(Comcast did not respond to a request for comment.)

• Former commissioner Larry Scott was one of the people interviewed by Cooley LLP, the Palo Alto-based firm hired by the Pac-12 last fall to investigate the situation.

Scott declined to comment on the matter when reached by the Hotline (via text) over the weekend.

And in that regard, his approach isn’t new: Scott has stayed out of the spotlight since leaving the Pac-12 in the summer of 2021 and previously declined Hotline requests to discuss the conference’s media rights negotiations and other developments in college sports.

• The audit that discovered the overpayments was requested during the tenure of one Pac-12 Networks president and concluded during the tenure of another.

The request was made in spring 2017, according to the conference’s timeline of events, although no date was provided.
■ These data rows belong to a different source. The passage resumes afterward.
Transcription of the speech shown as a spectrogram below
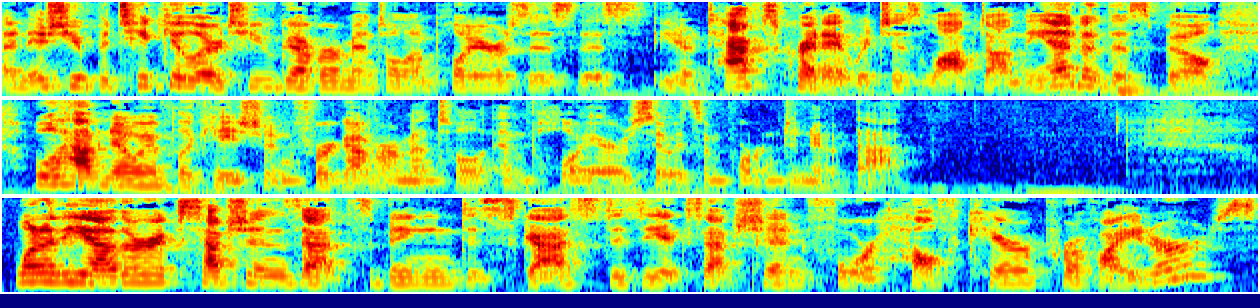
an issue particular to governmental employers is this you know tax credit which is lopped on the end of this bill will have no implication for governmental employers. So it's important to note that. One of the other exceptions that's being discussed is the exception for healthcare providers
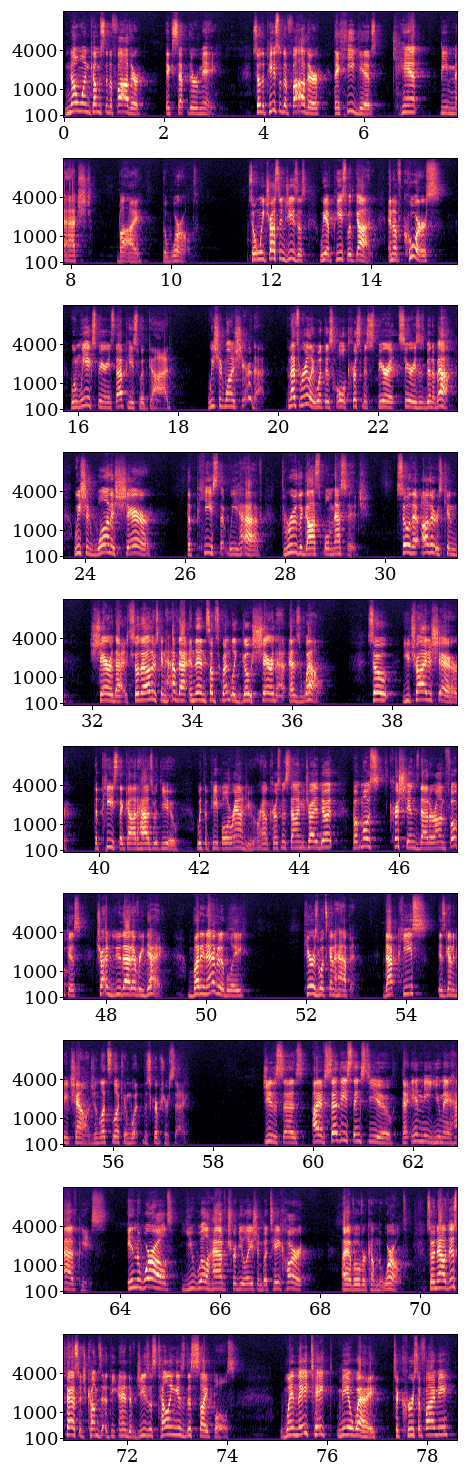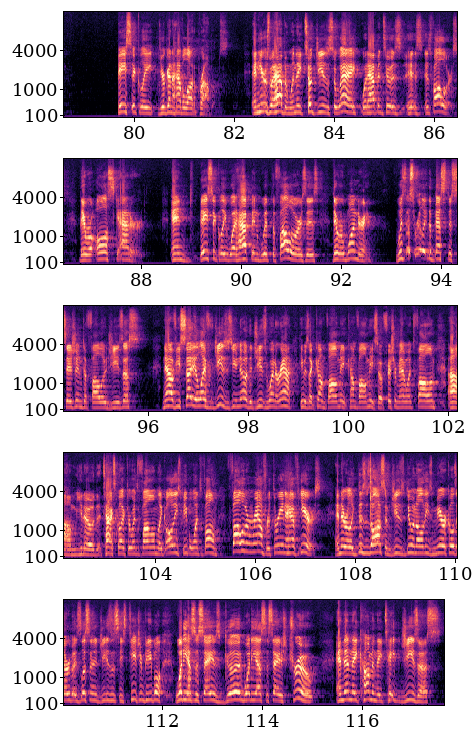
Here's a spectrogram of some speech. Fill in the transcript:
No one comes to the Father except through me. So the peace of the Father that He gives can't be matched by the world. So when we trust in Jesus, we have peace with God. And of course, when we experience that peace with God, we should want to share that. And that's really what this whole Christmas Spirit series has been about. We should want to share the peace that we have through the gospel message so that others can share that, so that others can have that, and then subsequently go share that as well. So you try to share the peace that God has with you, with the people around you. Around Christmas time, you try to do it, but most Christians that are on focus try to do that every day. But inevitably, here's what's going to happen that peace is going to be challenged. And let's look at what the scriptures say. Jesus says, I have said these things to you that in me you may have peace. In the world you will have tribulation, but take heart, I have overcome the world. So now this passage comes at the end of Jesus telling his disciples, when they take me away to crucify me, basically, you're going to have a lot of problems. And here's what happened when they took Jesus away, what happened to his, his, his followers? They were all scattered. And basically, what happened with the followers is they were wondering, was this really the best decision to follow Jesus? Now, if you study the life of Jesus, you know that Jesus went around. He was like, Come, follow me, come, follow me. So, a fisherman went to follow him. Um, you know, the tax collector went to follow him. Like, all these people went to follow him, followed him around for three and a half years. And they were like, This is awesome. Jesus is doing all these miracles. Everybody's listening to Jesus. He's teaching people. What he has to say is good, what he has to say is true. And then they come and they take Jesus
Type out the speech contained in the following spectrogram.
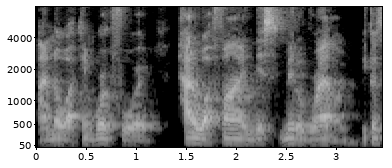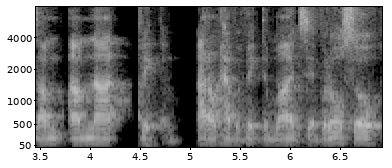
I know I can work for it. How do I find this middle ground? Because I'm I'm not a victim. I don't have a victim mindset, but also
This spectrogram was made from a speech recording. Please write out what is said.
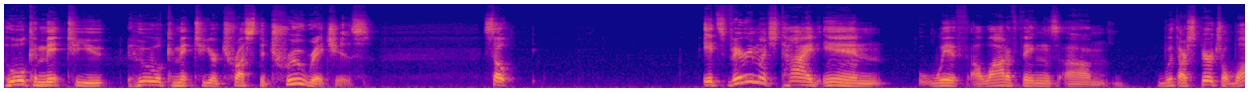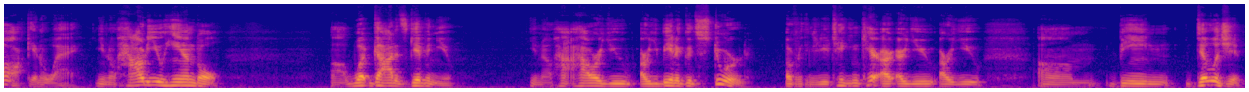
who will commit to you? Who will commit to your trust the true riches? So it's very much tied in with a lot of things um, with our spiritual walk in a way. You know, how do you handle uh, what God has given you? You know, how, how are you are you being a good steward over things? Are you taking care? Are, are you are you um, being diligent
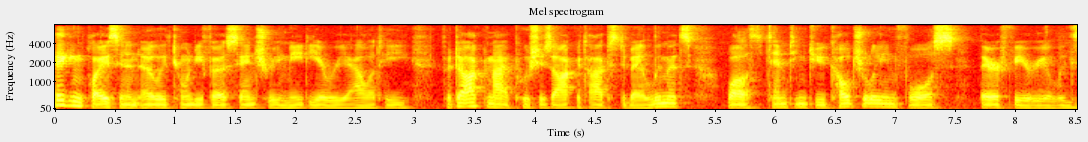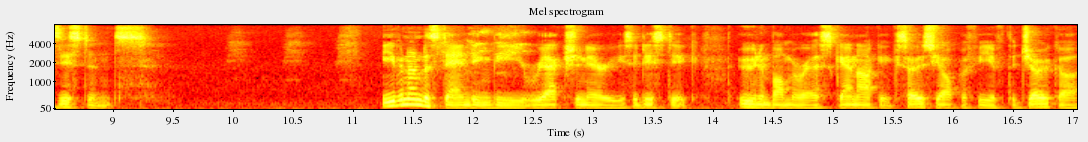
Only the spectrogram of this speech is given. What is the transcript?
Taking place in an early 21st century media reality, The Dark Knight pushes archetypes to their limits whilst attempting to culturally enforce their ethereal existence. Even understanding the reactionary, sadistic, Unabomber-esque anarchic sociopathy of the Joker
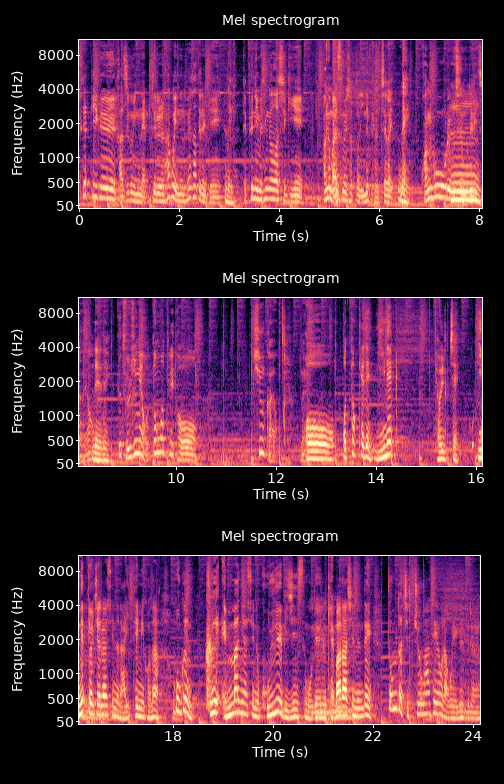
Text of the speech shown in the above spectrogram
트래픽을 가지고 있는 앱들을 하고 있는 회사들에게 네. 대표님이 생각하시기에 방금 말씀해 주셨던 인앱 결제가 있고 네. 광고를 붙이는 음, 모델이 있잖아요. 네네. 그둘 중에 어떤 것들이 더 쉬울까요? 네. 어, 어떻게든 인앱 결제, 인앱 결제를 할 수 있는 아이템이거나 혹은 그 앱만이 할 수 있는 고유의 비즈니스 모델을 음. 개발하시는데 좀 더 집중하세요라고 얘기를 드려요.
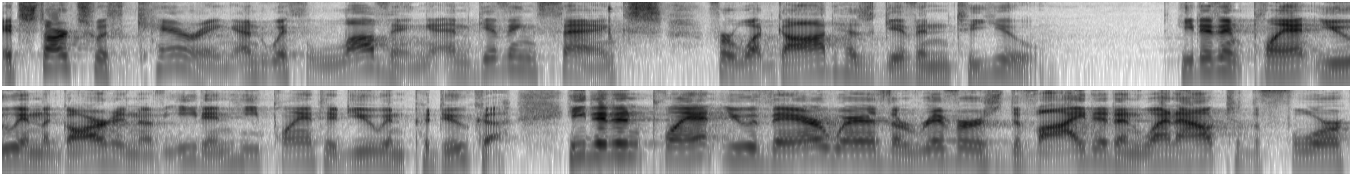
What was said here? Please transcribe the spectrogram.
It starts with caring and with loving and giving thanks for what God has given to you. He didn't plant you in the Garden of Eden, He planted you in Paducah. He didn't plant you there where the rivers divided and went out to the four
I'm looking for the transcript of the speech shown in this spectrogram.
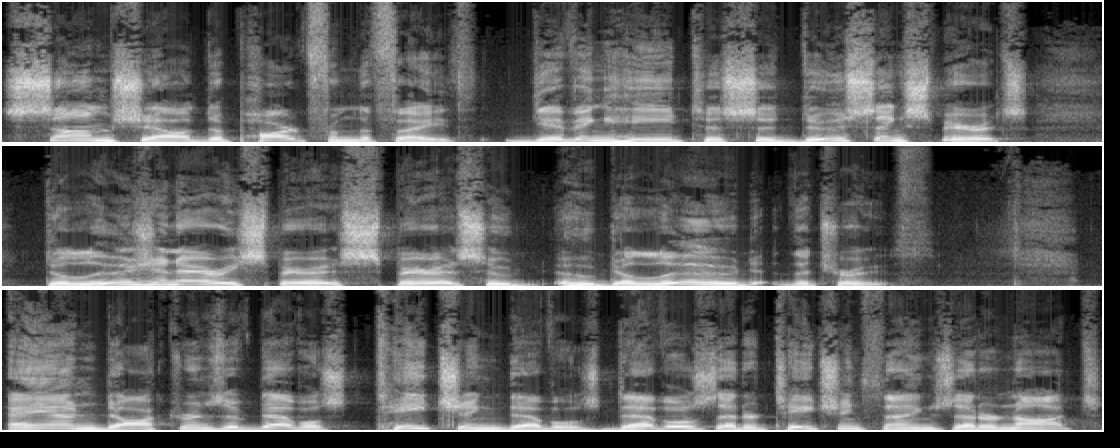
some shall depart from the faith, giving heed to seducing spirits, delusionary spirits, spirits who, who delude the truth, and doctrines of devils, teaching devils, devils that are teaching things that are not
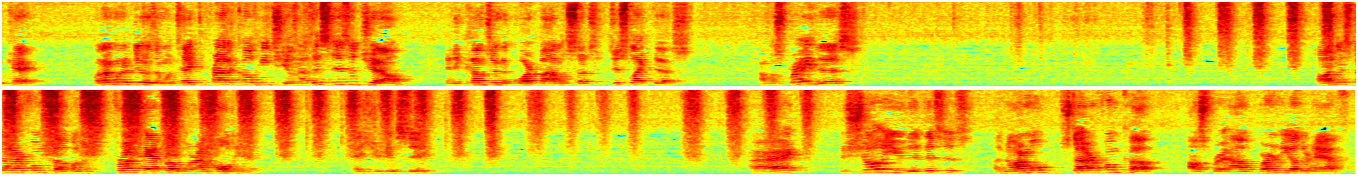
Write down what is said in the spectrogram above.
Okay, what I'm going to do is I'm going to take the product called Heat Shield. Now this is a gel, and it comes in a quart bottle such just like this. I'm going to spray this on the styrofoam cup on the front half of where I'm holding it, as you can see. Alright, to show you that this is a normal styrofoam cup, I'll spray, I'll burn the other half.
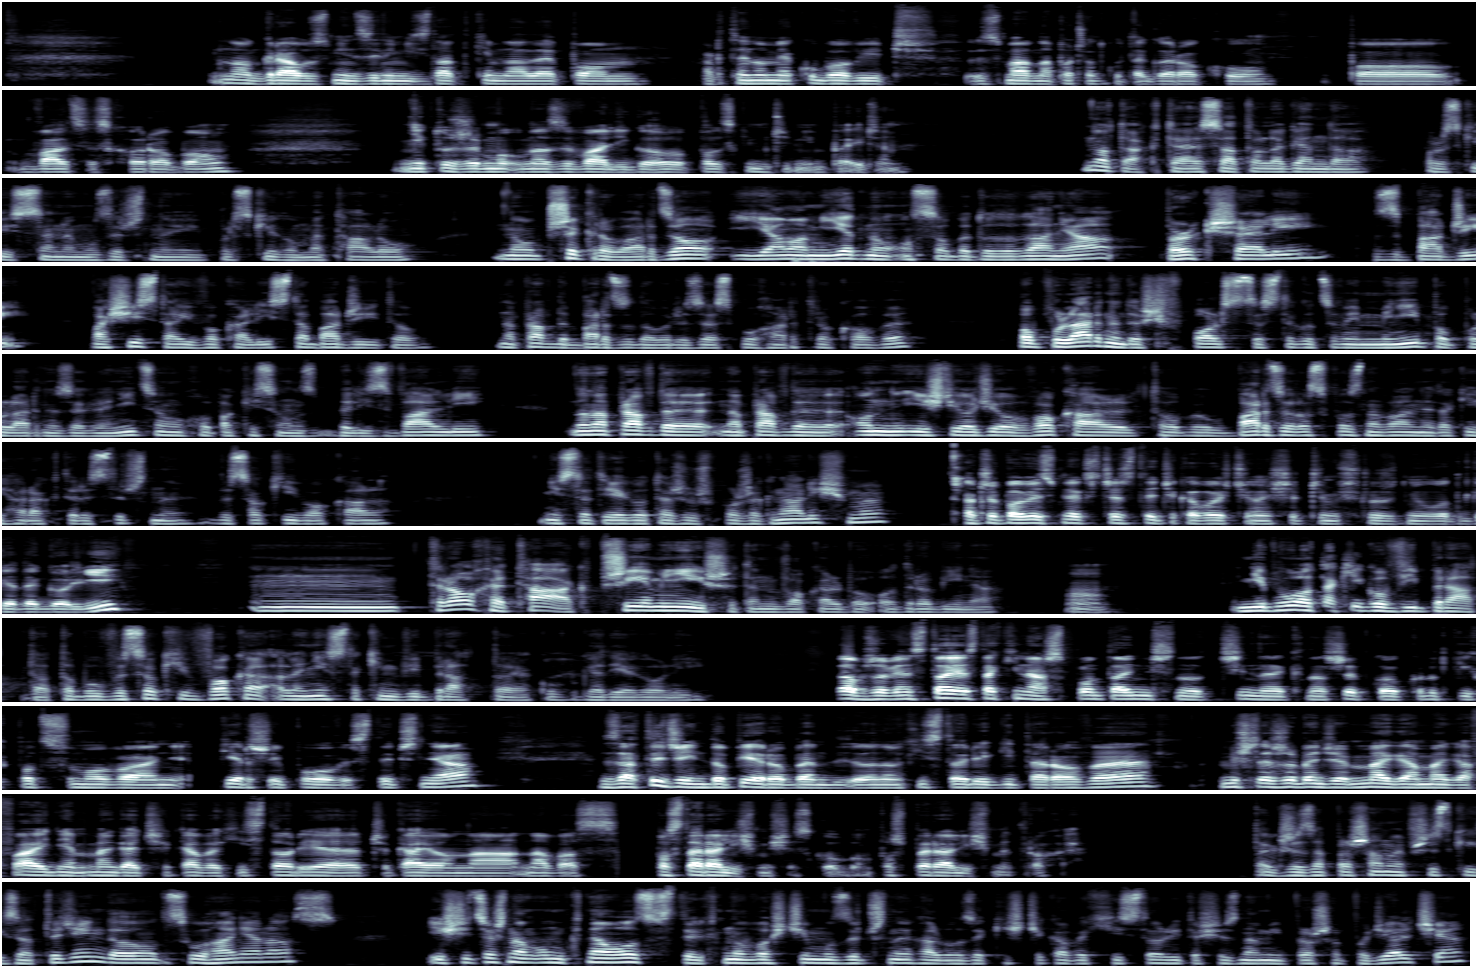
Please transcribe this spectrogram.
No, grał z między innymi z Datkiem Nalepą, Martyną Jakubowicz, zmarł na początku tego roku po walce z chorobą. Niektórzy nazywali go polskim Jimmy Page'em. No tak, TSA to legenda polskiej sceny muzycznej, polskiego metalu. No przykro bardzo. I ja mam jedną osobę do dodania. Burke Shelley z Budgie, basista i wokalista. Budgie to naprawdę bardzo dobry zespół hard rockowy. Popularny dość w Polsce, z tego co wiem, mniej popularny za granicą. Chłopaki są byli z Walli. No naprawdę, naprawdę on, jeśli chodzi o wokal, to był bardzo rozpoznawalny, taki charakterystyczny, wysoki wokal. Niestety jego też już pożegnaliśmy. A czy powiedz mi tak z czystej ciekawości, on się czymś różnił od Gedego Lee? Mm, trochę tak. Przyjemniejszy ten wokal był odrobinę. O. Nie było takiego vibratta. To był wysoki wokal, ale nie z takim vibrato jak u Gediego Lee. Dobrze, więc to jest taki nasz spontaniczny odcinek na szybko krótkich podsumowań pierwszej połowy stycznia. Za tydzień dopiero będą historie gitarowe. Myślę, że będzie mega, mega fajnie, mega ciekawe historie czekają na, na Was. Postaraliśmy się z Kubą, poszperaliśmy trochę. Także zapraszamy wszystkich za tydzień do słuchania nas. Jeśli coś nam umknęło z tych nowości muzycznych albo z jakichś ciekawych historii, to się z nami proszę podzielcie.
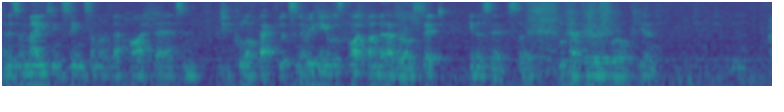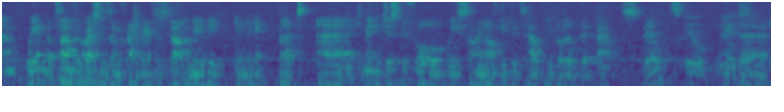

On April 20, 2017, the Pac-12 announced that Lydia Murphy-Stephans would step down as president of the networks, effective in June.

Attempts to reach Murphy-Stephans by the Hotline have been unsuccessful.

Four months later, on Aug. 14, the Pac-12 announced Shuken’s appointment as president of the networks, effective Sept. 6.

Shuken and Willman were made aware of the results of the audit “in late December,” according to the conference.

Woodie Dixon was the Pac-12’s chief legal officer and vice president of business affairs at the time (and also oversaw the football operation).

He left the conference in the summer of 2020.

• The timeline indicates the distribution partner (Comcast) “claimed that it had been overpaying the Pac-12 each year since prior to 2016.”

The audit was delivered to Shuken and Willman in December ’17, midway through the 2018 fiscal year.

An examination of Pac-12 Networks finances since the year after its launch (taken from the conference’s annual tax filings) shows the following annual revenue:

FY14: $106.8 million

FY15: $116.6 million

FY16: $128.2 million

FY17: $127.9 million

FY18: $127.4 million

FY19: $116.9 million

FY20: $112.8 million

FY21: $37.7 million

The year-over-year drop in FY19 could be attributed, at least in part, to a change in carriage agreements.

In November ’18, AT&T stopped carrying the Pac-12 Networks on U-Verse.

The revenue hit was not disclosed by the conference but was believed to be substantial given that hundreds of thousands of Pac-12 Networks subscribers used U-Verse.

• Willman was the Pac-12 Networks’ senior vice president for finance from its creation through 2018, at which point he was promoted (by Scott) to CFO of the conference and the networks.

His involvement has taken a number of Pac-12 insiders by surprise.

“Brent is very upstanding,” said one source.

And the mystery continues.

“If they had an audit,” the source added, “why did the distribution partner keep making overpayments in future years if they knew there was a problem?

“It doesn’t make any sense.”